Cindy leaves tornado in its wake; injuries, damage in Alabama

After looming off the Gulf Coast for the last few days, Tropical Storm Cindy made landfall early Thursday morning along the Texas/Louisiana border.

The National Weather service has warned that the storm could cause "life-threatening flash flooding".

The heaviest additional rain with "Cindy" & its remnants will from Louisiana northeast into parts of the Tennessee & Ohio Valley's.

The agency is predicting maximum sustained wind speeds of close to 40 mph and says "tropical-storm-force winds" will extend around the center of the storm by as many as 70 miles to the southeast and southwest of the storm's center.

A cold front and the leftovers of Tropical Depression Cindy will be the major players of our forecast today.

Update 12:25 p.m.: The National Weather Service in Lake Charles has issued a tropical storm warning for Jefferson and Orange counties.

The Tropical Storm Warning has ended for Orleans Parish, but remains for lower Jefferson Parish.

National Weather Service officials in the three states said rainfall totals of 2 to 4 inches (50 to 100 millimeters) were expected, with isolated amounts up to 6 inches (150 millimeters).

Flooding some coastal communities with as much as 10 inches of rain leaving roads underwater and neighborhoods submerged.

The severe weather was arriving on the anniversary of torrential rains and flooding that left 23 people dead in West Virginia previous year.

"Everyone will get around an inch (3 centimeters) with the passage of Cindy", meteorologist Maura Casey in Charleston said Thursday.

Humidity crept in Thursday ahead of the rainfall.

By afternoon, it was over northern Louisiana, and its heavy rains had resulted in flooding and road closures in each state bordering the Gulf, from eastern Texas to northwestern Florida. Flooding is already a problem in dozens of communities, and before it's over some areas could see a foot of water or more.

BSEE also said that one rig was evacuated in the GoM. Earlier that day, flooding from two creeks also occured in Brewton, Alabama, as well as in southern Alabama and the western Florida Panhandle.

The Alabama Cooperative Extension System said in a statement that the floating colonies may look like ribbons, streamers or a large ball of ants floating on the water.

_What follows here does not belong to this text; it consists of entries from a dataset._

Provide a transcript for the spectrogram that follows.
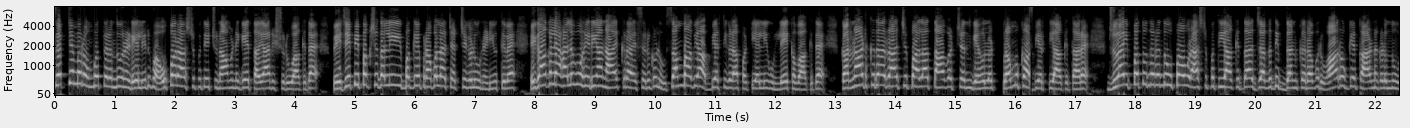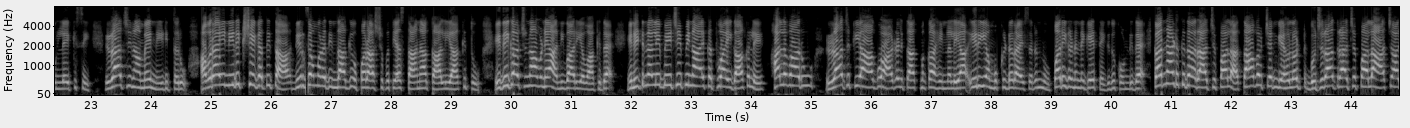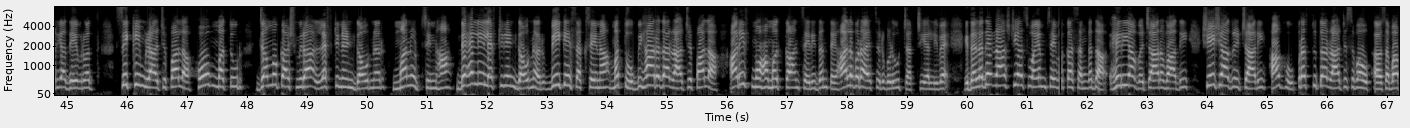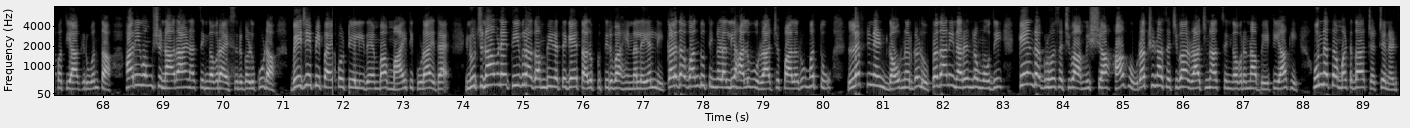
September ಒಂಬತ್ತರಂದು ನಡೆಯಲಿರುವ ಉಪರಾಷ್ಟ್ರಪತಿ ಚುನಾವಣೆಗೆ ತಯಾರಿ ಶುರುವಾಗಿದೆ. ಬಿಜೆಪಿ ಪಕ್ಷದಲ್ಲಿ ಈ ಬಗ್ಗೆ ಪ್ರಬಲ ಚರ್ಚೆಗಳು ನಡೆಯುತ್ತಿವೆ. ಈಗಾಗಲೇ ಹಲವು ಹಿರಿಯ ನಾಯಕರ ಹೆಸರುಗಳು ಸಂಭಾವ್ಯ ಅಭ್ಯರ್ಥಿಗಳ ಪಟ್ಟಿಯಲ್ಲಿ ಉಲ್ಲೇಖವಾಗಿದೆ. ಕರ್ನಾಟಕದ ರಾಜ್ಯಪಾಲ ತಾವರ್ ಚಂದ್ ಗೆಹ್ಲೋಟ್ ಪ್ರಮುಖ ಅಭ್ಯರ್ಥಿಯಾಗಿದ್ದಾರೆ. ಜುಲೈ ಇಪ್ಪತ್ತೊಂದರಂದು ಉಪ ರಾಷ್ಟ್ರಪತಿಯಾಗಿದ್ದ ಜಗದೀಪ್ ಧನ್ಕರ್ ಅವರು ಆರೋಗ್ಯ ಕಾರಣಗಳನ್ನು ಉಲ್ಲೇಖಿಸಿ ರಾಜೀನಾಮೆ ನೀಡಿದ್ದರು. ಅವರ ಈ ನಿರೀಕ್ಷೆಗತಿತ ನಿರ್ಗಮನದಿಂದಾಗಿ ಉಪರಾಷ್ಟ್ರಪತಿಯ ಸ್ಥಾನ ಖಾಲಿಯಾಗಿತ್ತು. ಇದೀಗ ಚುನಾವಣೆ ಅನಿವಾರ್ಯವಾಗಿದೆ. ಈ ನಿಟ್ಟಿನಲ್ಲಿ ಬಿಜೆಪಿ ನಾಯಕತ್ವ ಈಗಾಗಲೇ ಹಲವಾರು ರಾಜಕೀಯ ಹಾಗೂ ಆಡಳಿತಾತ್ಮಕ ಹಿನ್ನೆಲೆಯ ಹಿರಿಯ ಮುಖಂಡರ ಹೆಸರನ್ನು ಪರಿಗಣನೆಗೆ ತೆಗೆದುಕೊಂಡಿದೆ. ಕರ್ನಾಟಕದ ರಾಜ್ಯಪಾಲ ತಾವರ್ ಚಂದ್ ಗೆಹ್ಲೋಟ್, ಗುಜರಾತ್ ರಾಜ್ಯಪಾಲ ಆಚಾರ್ಯ ದೇವ್ರತ್, ಸಿಕ್ಕಿಂ ರಾಜ್ಯಪಾಲ Om Mathur Jammu Kashmir lieutenant governor Manoj Sinha, Delhi lieutenant governor V K Saxena ಮತ್ತು ಬಿಹಾರದ ರಾಜ್ಯಪಾಲ ಅರಿಫ್ ಮೊಹಮ್ಮದ್ ಖಾನ್ ಸೇರಿದಂತೆ ಹಲವರ ಹೆಸರುಗಳು ಚರ್ಚೆಯಲ್ಲಿವೆ. ಇದಲ್ಲದೆ ರಾಷ್ಟ್ರೀಯ ಸ್ವಯಂ ಸೇವಕ ಸಂಘದ ಹಿರಿಯ ವಿಚಾರವಾದಿ ಶೇಷಾದ್ರಿಚಾರಿ ಹಾಗೂ ಪ್ರಸ್ತುತ ರಾಜ್ಯಸಭಾ ಸಭಾಪತಿಯಾಗಿರುವಂತಹ ಹರಿವಂಶ್ ನಾರಾಯಣ ಸಿಂಗ್ ಅವರ ಹೆಸರುಗಳು ಕೂಡ ಬಿಜೆಪಿ ಪೈಪೋಟಿಯಲ್ಲಿ ಇದೆ ಎಂಬ ಮಾಹಿತಿ ಕೂಡ ಇದೆ. ಇನ್ನು ಚುನಾವಣೆ ತೀವ್ರ ಗಂಭೀರತೆಗೆ ತಲುಪುತ್ತಿರುವ ಹಿನ್ನೆಲೆಯಲ್ಲಿ ಕಳೆದ ಒಂದು ತಿಂಗಳಲ್ಲಿ ಹಲವು ರಾಜ್ಯಪಾಲರು ಮತ್ತು ಲೆಫ್ಟಿನೆಂಟ್ ಗವರ್ನರ್ಗಳು ಪ್ರಧಾನಿ ನರೇಂದ್ರ ಮೋದಿ, ಕೇಂದ್ರ ಗೃಹ ಸಚಿವ ಅಮಿತ್ ಶಾ ಹಾಗೂ ರಕ್ಷಣಾ ಸಚಿವ ರಾಜನಾಥ್ ಸಿಂಗ್ ಅವರನ್ನ ಭೇಟಿಯಾಗಿ ಉನ್ನತ ಮಟ್ಟದ ಚರ್ಚೆ ನಡೆಸಿದ್ದಾರೆ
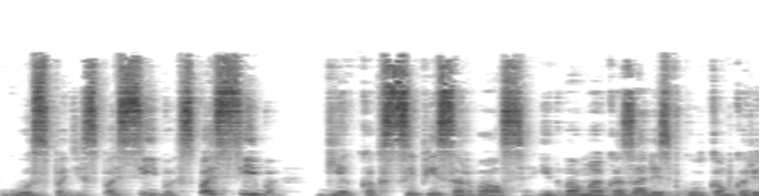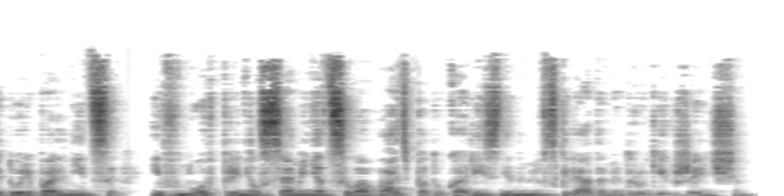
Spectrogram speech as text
«Господи, спасибо, спасибо!» Гек как с цепи сорвался, едва мы оказались в гулком коридоре больницы, и вновь принялся меня целовать под укоризненными взглядами других женщин.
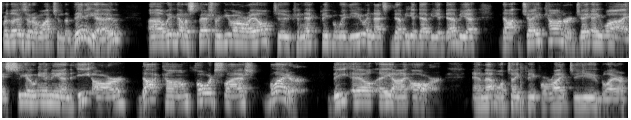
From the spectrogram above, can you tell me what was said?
for those that are watching the video. Uh, we've got a special URL to connect people with you, and that's www.jayconner, forward slash Blair, B L A I R and that will take people right to you, Blair.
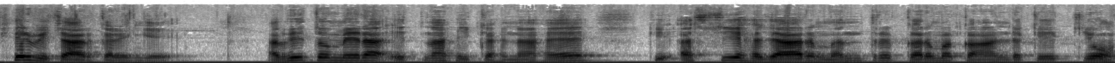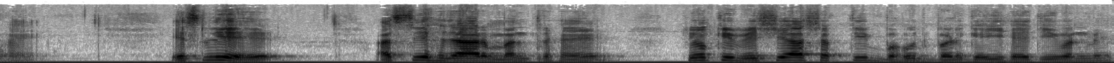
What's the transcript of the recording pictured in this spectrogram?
फिर विचार करेंगे। अभी तो मेरा इतना ही कहना है कि अस्सी हज़ार मंत्र कर्म कांड के क्यों हैं। इसलिए अस्सी हज़ार मंत्र हैं क्योंकि विषयाशक्ति बहुत बढ़ गई है जीवन में।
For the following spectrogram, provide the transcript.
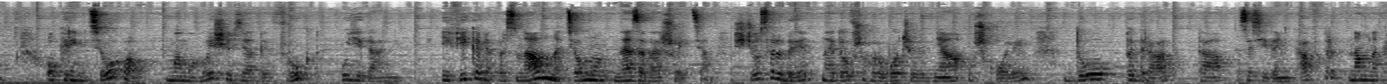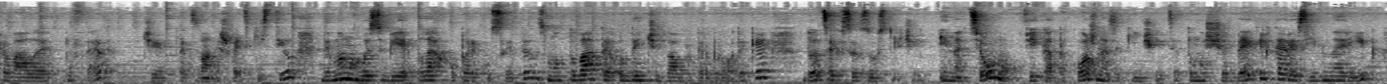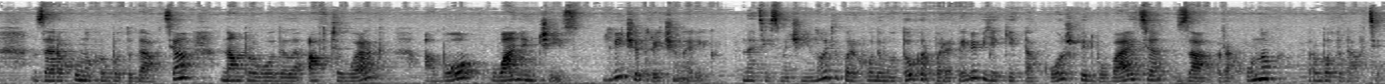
Окрім цього, ми могли ще взяти фрукт у їдальні. І фіка для персоналу на цьому не завершується. Щосереди найдовшого робочого дня у школі до педрат та засідань кафедр нам накривали буфет. Чи так званий шведський стіл, де ми могли собі легко перекусити, змонтувати один чи два бутербродики до цих всіх зустрічей. І на цьому фіка також не закінчується, тому що декілька разів на рік за рахунок роботодавця нам проводили after work або wine and cheese двічі-тричі на рік. На цій смачній ноті переходимо до корпоративів, які також відбуваються за рахунок роботодавців.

In addition to bands of drenching rain, the storm brought high winds and numerous, short-lived tornadoes and waterspouts.

  • Leroy Wright